Pain & CNS behavior CRO  
Morris Water-Maze
The Morris water maze (MWM) is one of the most common behavioral tasks used to determine hippocampal spatial memory deficits. The test consists of placing the mice in a circular tank filled with cloudy water. The animal will be motivated to escape the water by swimming to a hidden platform located right below the water’s surface. Over several days, animal learns to find the hidden platform by using spatial cues.
Distance swam, latency to reach the platform, and swim speed are recorded.
The capacity of the animal to retrieve and retain learned information or the flexibility to purge and relearn new strategies can be determined using a probe trial in which the platform is taken out and the animals are allowed to swim in the pool.

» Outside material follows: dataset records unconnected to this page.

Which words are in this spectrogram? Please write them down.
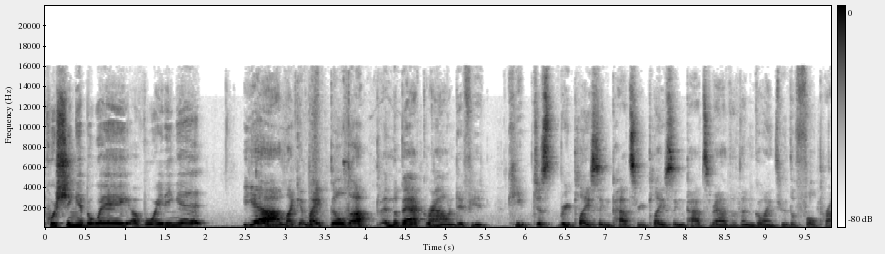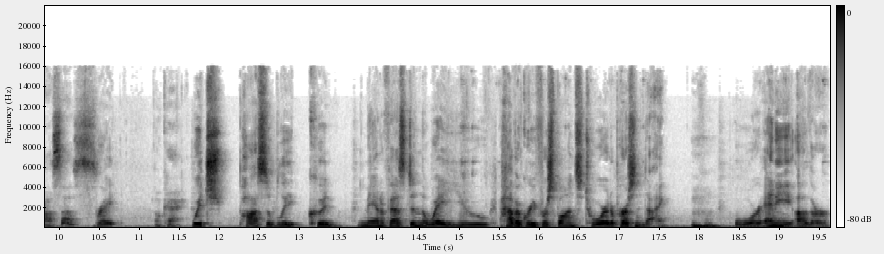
pushing it away, avoiding it. Yeah, like it might build up in the background if you keep just replacing pets, replacing pets rather than going through the full process. Right. Okay. Which possibly could manifest in the way you have a grief response toward a person dying or any other,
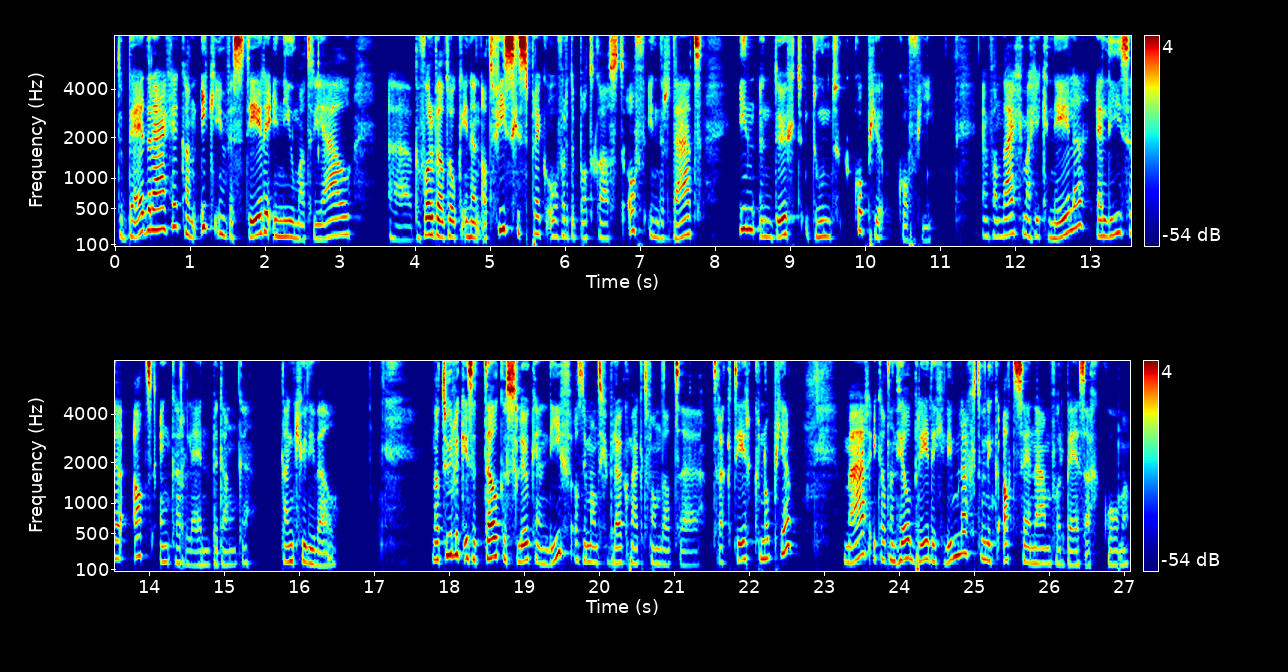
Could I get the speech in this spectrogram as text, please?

Time spent in the region that previously contained the platform, crossings over the platform area, and time to reach the platform location are measured.
Circular olfactory tubing Maze
The olfactory tubing maze is a very sensitive hippocampal-dependent task. Mice have to make two olfactory-reward associations across three training sessions. The maze is made up of four identical testing chambers connected to each other by semicircular cylinders. After having chosen one of two odors presented on each side of a testing chamber, the mice have to run to the next testing chamber. From one testing chamber to the next, the side for presentating each odor is randomly assigned. The mouse must run through the entire circular maze to make a response at the four testing chambers. A complete session consists of 20 trials made by running five times clockwise through the maze with 4 trials per run. The training and data recording are fully automated by a custom-made software program. Analysis of the data suggests that it would be possible using this olfactory tubing maze to study sub-categories of memory similar in some respects to those observed in humans. Consequently, possible effects on learning and memory of classical treatments (i.e. pharmacological or lesions) or genetic modifications in transgenic or gene-targeting mice could be tested.

Olfactory H-Maze
The olfactory H-maze is a new experimental paradigm to study the cognitive functions involved in delayed response tasks in mice. The delayed reaction paradigm, consisting in the discovery of two different rules consecutively (delayed alternation and non-alternation task) followed by a delayed reversal task, is a hallmark of human, monkey or rat prefrontal cortex functioning. This fully automated olfactory H-maze can be used to investigate cognitive impairment related to frontal cortex in mice.
Novel Object Recognition
The Novel Object Recognition test is used to evaluate cognition, and particularly recognition memory, in CNS disorders mouse models. This test is based on the spontaneous tendency of rodents to spend more time exploring a novel object than a familiar one. The choice to explore the novel object reflects the use of learning and recognition memory.
During habituation, the animals are allowed to explore an empty open-field arena. 24 hours after, the animals are exposed to the familiar arena with two identical objects placed at an equal distance to the border. The next day, the mice are allowed to explore the open-field in the presence of the familiar object and a novel object to test long-term recognition memory. The time spent exploring each object and the discrimination index are recorded. This test is useful for assessing impaired cognitive ability in transgenic strains of mice and evaluation novel chemical entities for their effect on cognition.
....other tests may also be implemented on demand...